Exercise brief: Find all the lines in the entries below that hold the word "Language" and copy them.

*** Opening of Information ***

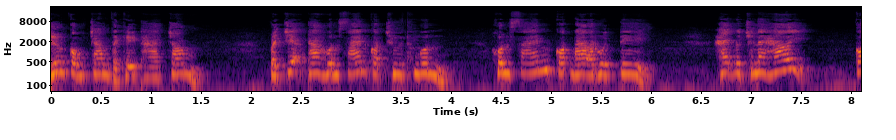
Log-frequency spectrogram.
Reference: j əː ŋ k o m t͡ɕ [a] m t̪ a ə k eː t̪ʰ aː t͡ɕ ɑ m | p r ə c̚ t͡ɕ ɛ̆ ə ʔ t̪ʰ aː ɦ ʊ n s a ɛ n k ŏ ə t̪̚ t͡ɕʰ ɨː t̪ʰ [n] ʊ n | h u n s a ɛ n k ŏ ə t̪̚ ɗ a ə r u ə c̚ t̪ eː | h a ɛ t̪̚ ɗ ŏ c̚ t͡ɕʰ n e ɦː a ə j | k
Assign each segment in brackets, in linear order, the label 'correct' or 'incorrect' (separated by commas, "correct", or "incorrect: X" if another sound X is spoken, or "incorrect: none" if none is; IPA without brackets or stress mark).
correct, incorrect: ŋ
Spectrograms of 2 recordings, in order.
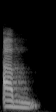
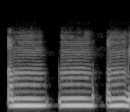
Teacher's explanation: Kalau mim dia itu enggak semuanya 100% suara itu ke bibir, ada yang ke hidung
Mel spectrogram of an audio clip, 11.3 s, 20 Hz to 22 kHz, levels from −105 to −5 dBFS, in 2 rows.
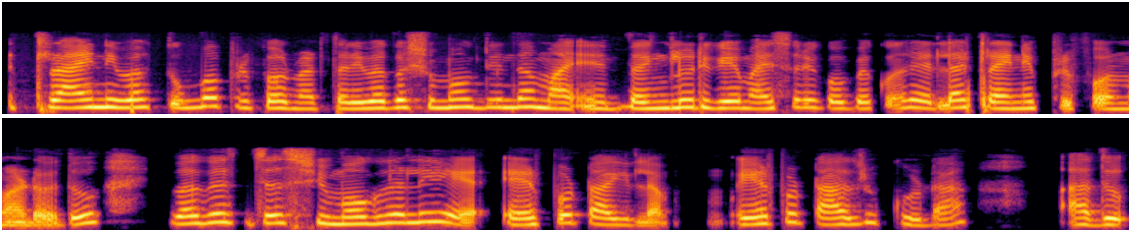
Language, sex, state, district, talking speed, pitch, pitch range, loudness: Kannada, female, Karnataka, Shimoga, 120 wpm, 255 Hz, 230-275 Hz, -16 LUFS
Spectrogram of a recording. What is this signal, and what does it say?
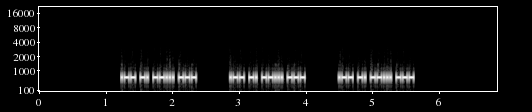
Morse code, heard as a keyed tone, about 52 wpm, 700 Hz. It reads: WN7O WN7O WN7O
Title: USA Call Signs - 4 Characters - Repeated 3x - 50wpm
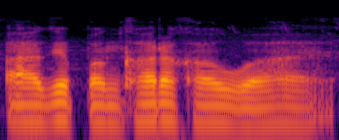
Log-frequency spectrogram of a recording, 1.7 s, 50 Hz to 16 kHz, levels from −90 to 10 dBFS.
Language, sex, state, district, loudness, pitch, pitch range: Hindi, male, Jharkhand, Garhwa, -19 LUFS, 105 Hz, 100-115 Hz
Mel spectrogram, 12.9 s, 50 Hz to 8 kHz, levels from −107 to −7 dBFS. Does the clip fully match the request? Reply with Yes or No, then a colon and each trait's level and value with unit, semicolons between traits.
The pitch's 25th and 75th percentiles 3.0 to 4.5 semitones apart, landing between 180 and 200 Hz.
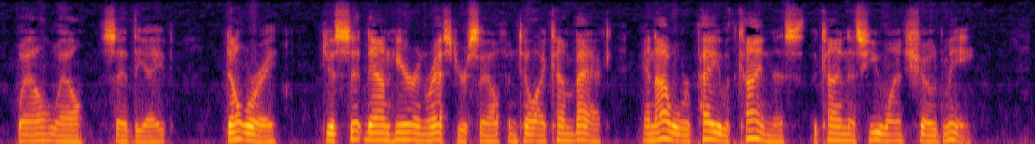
No: average, 3.6 semitones; low, 135 Hz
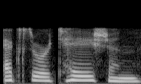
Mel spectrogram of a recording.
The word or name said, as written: exhortation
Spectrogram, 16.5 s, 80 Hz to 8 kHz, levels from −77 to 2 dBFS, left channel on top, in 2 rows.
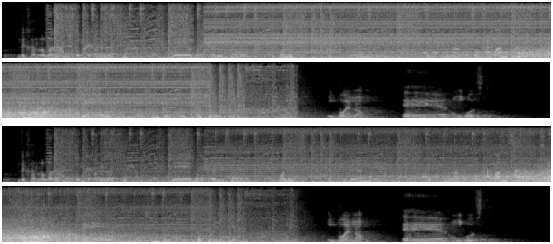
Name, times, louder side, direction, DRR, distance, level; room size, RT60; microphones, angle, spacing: voice 1, 0.2-3.7 4.1-4.6 4.9-5.8 6.3-9.1 9.4-11.8, equal, 10° right, 3 dB, 1.9 m, -29 dB
sound 1, 0.6-12.7, left 2 dB, 25° left, 1.7 m, -27 dB
Bicycle, 1.9-12.8, right 1 dB, 45° right, 2.6 m, -26 dB
sound 2, 3.0-11.4, left 4 dB, 55° left, 2.3 m, -27 dB
voice 2, 13.1-13.7 14.2-15.5, right 1 dB, 65° right, 2 dB, 3.7 m, -33 dB
26.0 x 19.5 x 9.1 m, 1.3 s
head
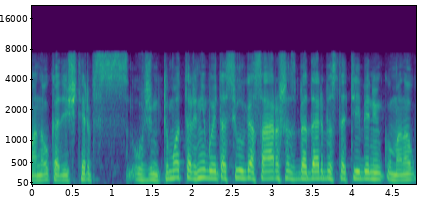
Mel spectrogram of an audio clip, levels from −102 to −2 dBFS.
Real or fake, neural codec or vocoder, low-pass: fake; codec, 16 kHz, 4.8 kbps, FACodec; 7.2 kHz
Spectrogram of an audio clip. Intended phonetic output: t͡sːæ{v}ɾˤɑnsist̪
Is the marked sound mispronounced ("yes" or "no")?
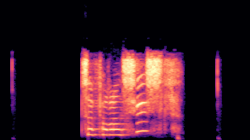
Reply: yes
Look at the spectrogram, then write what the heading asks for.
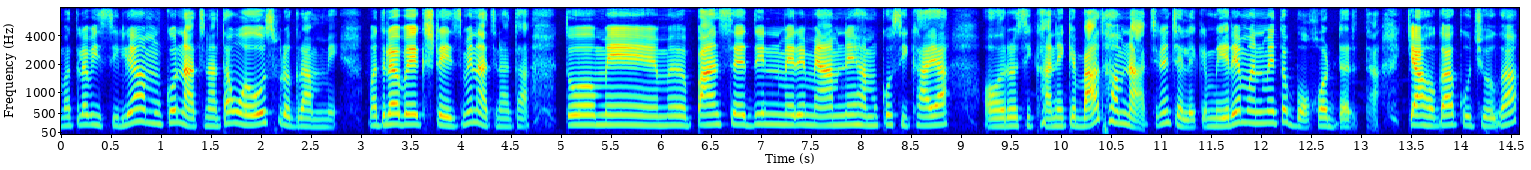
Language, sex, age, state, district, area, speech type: Hindi, female, 30-45, Rajasthan, Jodhpur, rural, spontaneous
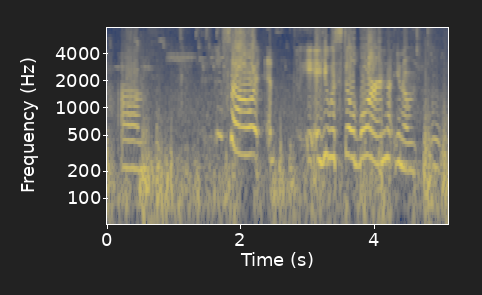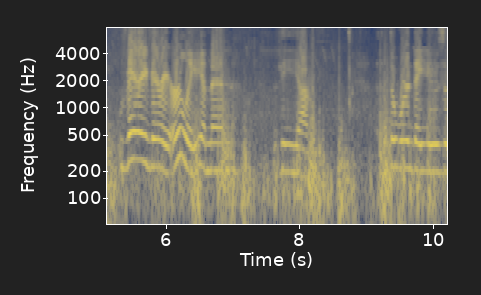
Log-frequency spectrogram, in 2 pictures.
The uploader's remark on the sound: Recorded LIVE From Salt Creek Trail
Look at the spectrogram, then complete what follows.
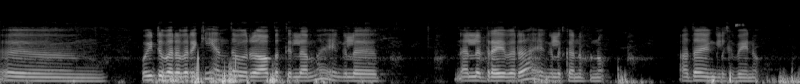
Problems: constant background noise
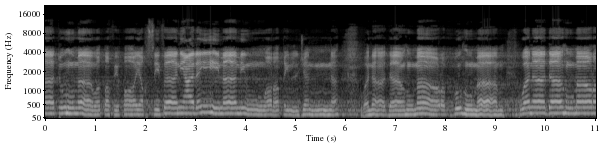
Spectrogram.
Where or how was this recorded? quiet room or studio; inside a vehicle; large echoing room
large echoing room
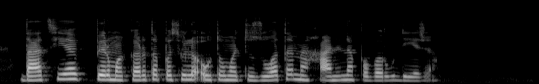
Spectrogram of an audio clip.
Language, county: Lithuanian, Vilnius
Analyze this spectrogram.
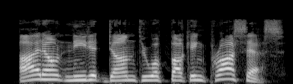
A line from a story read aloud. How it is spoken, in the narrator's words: Trump yelled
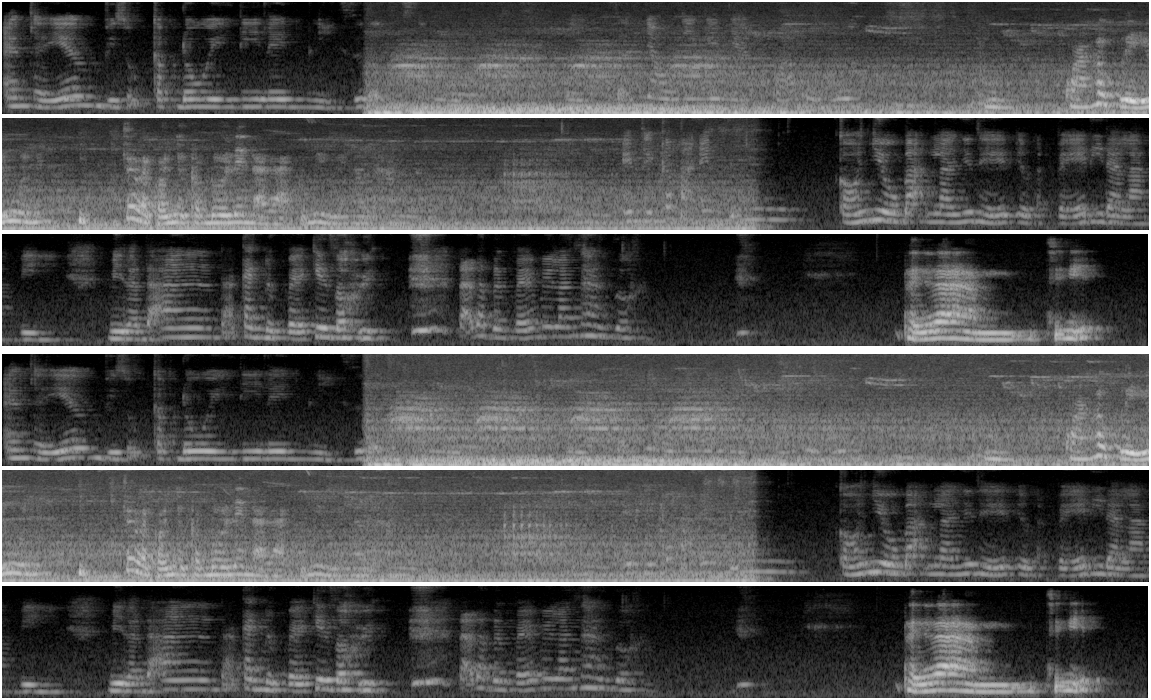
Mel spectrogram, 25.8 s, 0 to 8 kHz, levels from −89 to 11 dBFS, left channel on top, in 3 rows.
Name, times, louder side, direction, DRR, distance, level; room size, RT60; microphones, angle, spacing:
voice 1, 0.0-7.5 12.8-14.6 14.9-22.0 22.7-22.9, equal, 30° left, 5 dB, 3.0 m, -33 dB
Bird vocalization bird call bird song, 2.7-14.3, right 1 dB, 55° right, 1.3 m, -23 dB
voice 2, 8.0-9.0 9.5-11.9 24.0-25.3, equal, 15° right, 3 dB, 1.4 m, -19 dB
25.5 x 9.3 x 2.5 m, 0.36 s
head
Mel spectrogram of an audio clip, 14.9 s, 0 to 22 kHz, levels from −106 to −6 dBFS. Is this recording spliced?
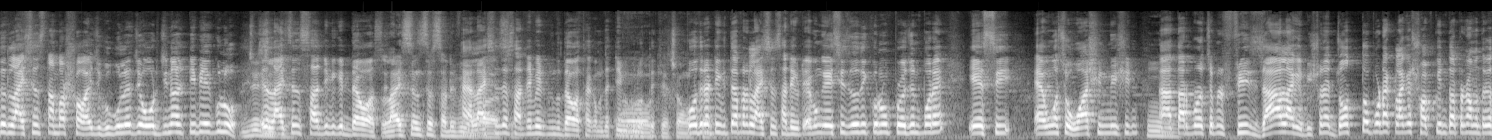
no; 0 cuts

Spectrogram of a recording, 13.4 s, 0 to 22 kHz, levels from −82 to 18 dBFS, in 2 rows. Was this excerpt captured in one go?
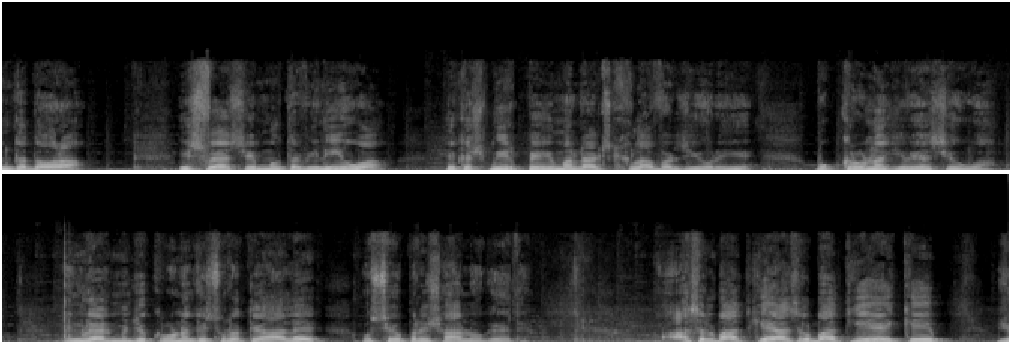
yes; 0 cuts

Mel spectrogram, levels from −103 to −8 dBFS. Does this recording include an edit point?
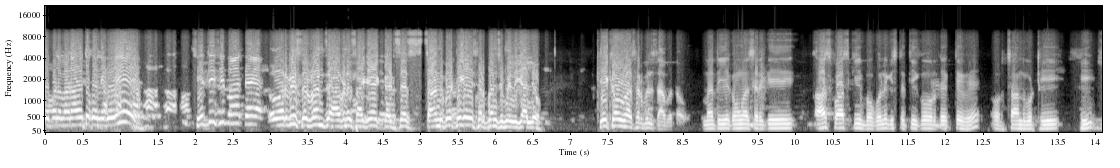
no; 0 cuts

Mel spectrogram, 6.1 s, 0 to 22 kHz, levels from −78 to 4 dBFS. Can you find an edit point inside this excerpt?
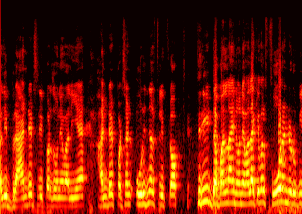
yes; 1 cut; at 3.7 s

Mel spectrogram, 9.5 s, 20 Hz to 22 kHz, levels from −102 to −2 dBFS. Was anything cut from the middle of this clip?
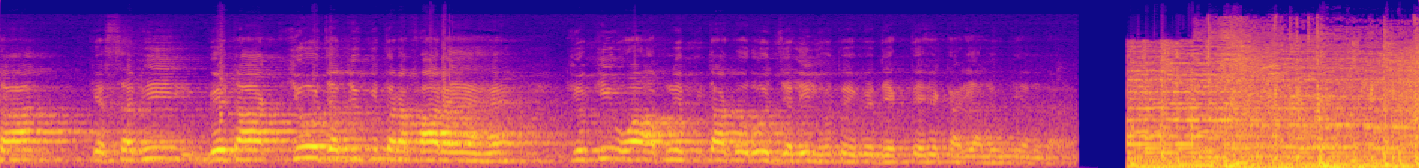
yes; 1 cut; at 7.3 s

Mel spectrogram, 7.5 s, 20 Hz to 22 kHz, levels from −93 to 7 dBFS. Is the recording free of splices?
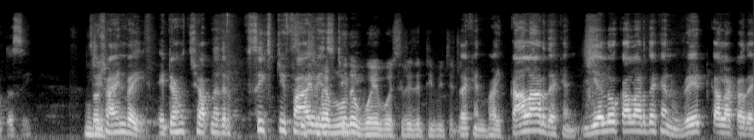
yes; 0 cuts

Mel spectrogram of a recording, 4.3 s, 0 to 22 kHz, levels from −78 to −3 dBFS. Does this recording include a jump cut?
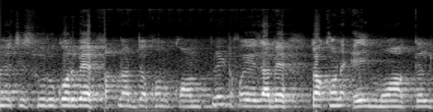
yes; 1 cut; at 1.1 s

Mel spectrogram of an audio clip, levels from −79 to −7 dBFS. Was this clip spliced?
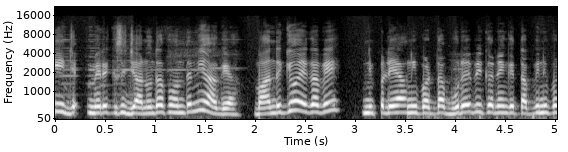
yes; 2 cuts; at 1.9 s, 3.5 s

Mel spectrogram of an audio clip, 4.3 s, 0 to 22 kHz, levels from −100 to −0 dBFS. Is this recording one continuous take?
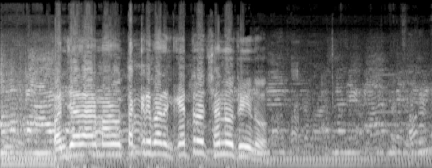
yes; 0 cuts

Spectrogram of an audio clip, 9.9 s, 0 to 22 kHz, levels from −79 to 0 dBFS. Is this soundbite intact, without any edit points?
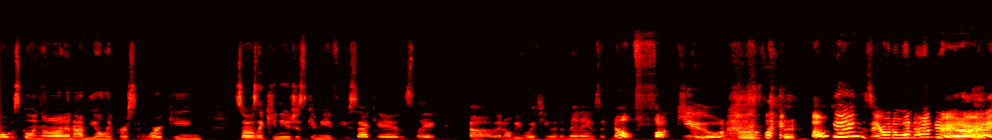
yes; 0 cuts

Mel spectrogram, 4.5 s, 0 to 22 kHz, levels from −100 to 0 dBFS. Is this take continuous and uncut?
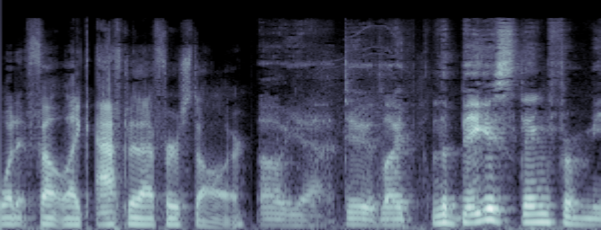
yes; 0 cuts

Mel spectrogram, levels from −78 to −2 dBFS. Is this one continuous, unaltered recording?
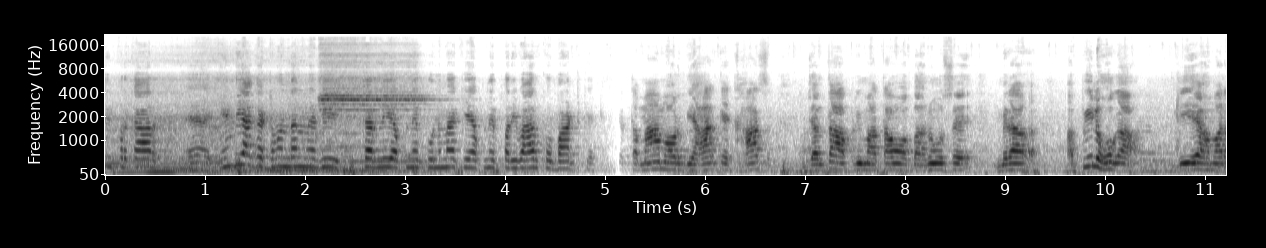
no; 1 cut; at 5.2 s

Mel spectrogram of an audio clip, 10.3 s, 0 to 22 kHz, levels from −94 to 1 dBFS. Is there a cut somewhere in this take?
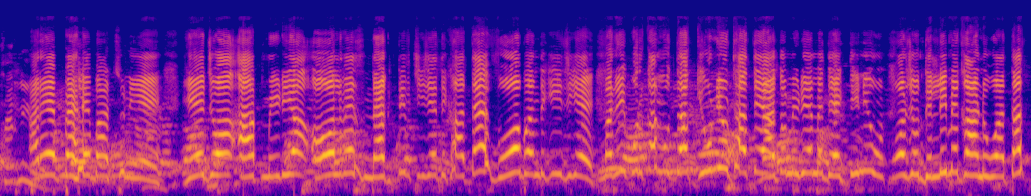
yes; 3 cuts; at 6.0 s, 7.7 s, 8.9 s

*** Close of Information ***

Answer box:
Language, sex, state, district, talking speed, pitch, pitch range, loudness: Kannada, female, Karnataka, Shimoga, 120 wpm, 255 Hz, 230-275 Hz, -16 LUFS
Language, sex, state, district, loudness, pitch, pitch range: Hindi, male, Jharkhand, Garhwa, -19 LUFS, 105 Hz, 100-115 Hz
Language, sex, age, state, district, area, speech type: Hindi, female, 30-45, Rajasthan, Jodhpur, rural, spontaneous
Language, county: Lithuanian, Vilnius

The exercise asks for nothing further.